Recently a wave of Pakistani ads has been trying to challenge gender roles, tackling everything from gender roles around marriage to childcare and work dynamics. #ChangeTheLullaby, #DifferentIsGood, #NayiSochKayNayeZaiqey #YehDaagHumeyKyaRokeingey are some examples. Shan Foods received much praise for a biryani masala ad that featured a young suitor wooing the patriarchs of a large Punjabi family by cooking perfect biryani. In line with their global branding, the latest Always Pakistan campaigns revolve around empowering women to go about their lives despite menstruation; the Independence Day ‘Always Azad’ tagline effectively encapsulated this messaging.

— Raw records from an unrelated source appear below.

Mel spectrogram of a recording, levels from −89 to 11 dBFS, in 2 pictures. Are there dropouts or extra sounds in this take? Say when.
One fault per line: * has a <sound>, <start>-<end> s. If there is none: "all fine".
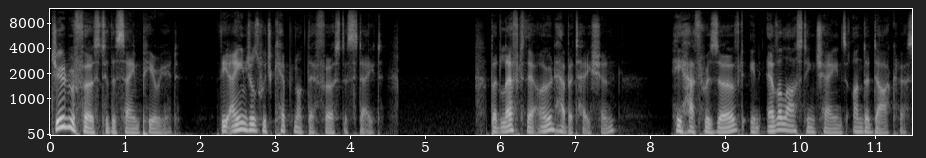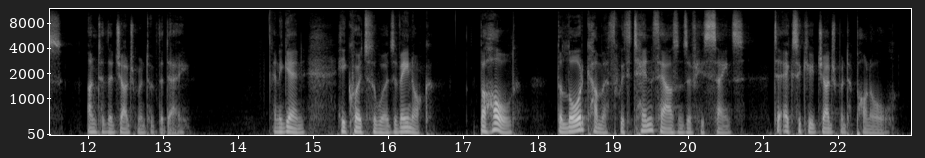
all fine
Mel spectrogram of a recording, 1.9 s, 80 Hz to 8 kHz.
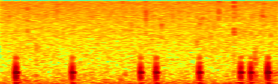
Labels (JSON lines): {"label": "biophony, knock croak", "recorder": "SoundTrap 300"}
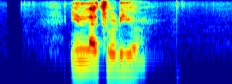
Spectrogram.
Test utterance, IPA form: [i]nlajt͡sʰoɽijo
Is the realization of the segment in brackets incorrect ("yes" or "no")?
no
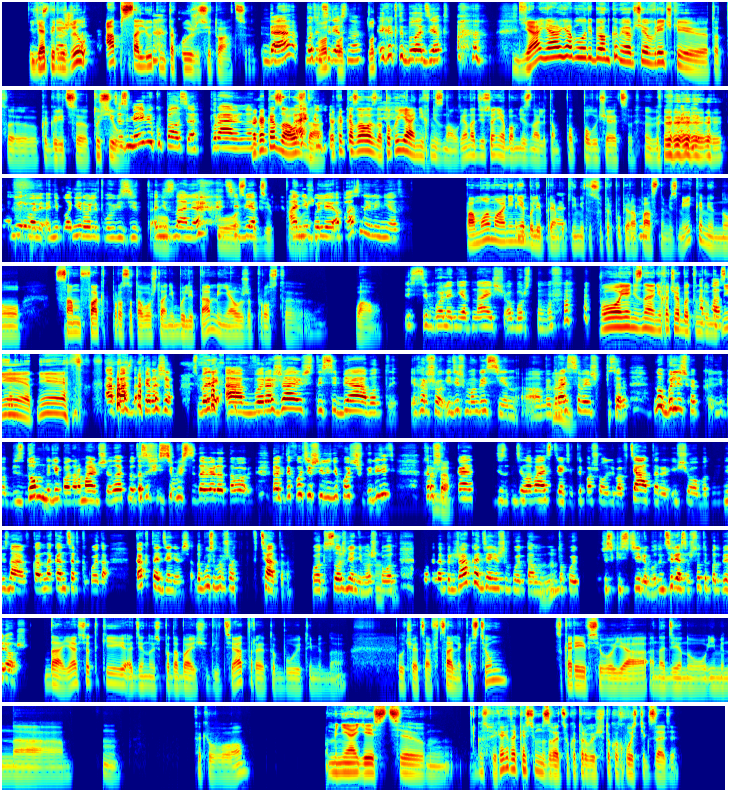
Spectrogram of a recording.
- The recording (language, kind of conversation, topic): Russian, podcast, Как одежда помогает тебе выразить себя?
- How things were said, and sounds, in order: other background noise; chuckle; laughing while speaking: "правильно"; tapping; laugh; chuckle; laugh; laugh; laughing while speaking: "ну, это зависимости"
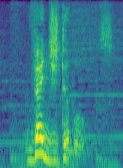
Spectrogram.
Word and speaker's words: vegetables: has got 3 syllables the word vegetable looks like it's got four syllables but listen to me when I say it vegetables can you hear it only got three syllables vegetables so vegetables is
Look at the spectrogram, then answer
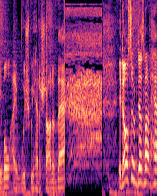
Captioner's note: roaring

Feminism is fashionable. From celebrity endorsements to successful femvertising campaigns, the surge of ‘feminist’ attitudes within popular culture has not gone unnoticed by media and communications scholars. The question is, what do we make of it? How do individuals react to this kind of advertising and how can this shape and impact the wider feminist rhetoric?
There are many contrary views to this. Some women love the empowerment message but do not necessarily support the brand and nor does their overall attitude towards the company change as a result of their exposure to these messages. Some women become more inspired to succeed in their future careers after watching portrayals of women’s achievements in an ad. Still others think that femvertising simply sells an inadequate form of feminism and others believe it could be a step in the right direction.
It will take a while before initiatives to empower women are not met with scepticism. Nevertheless, change is afoot. It is just a matter of time before we understand more about what lies inside the hearts and minds of our consumers and what they desire.
Sumaira Mirza is a freelance writer. firstname.lastname@example.org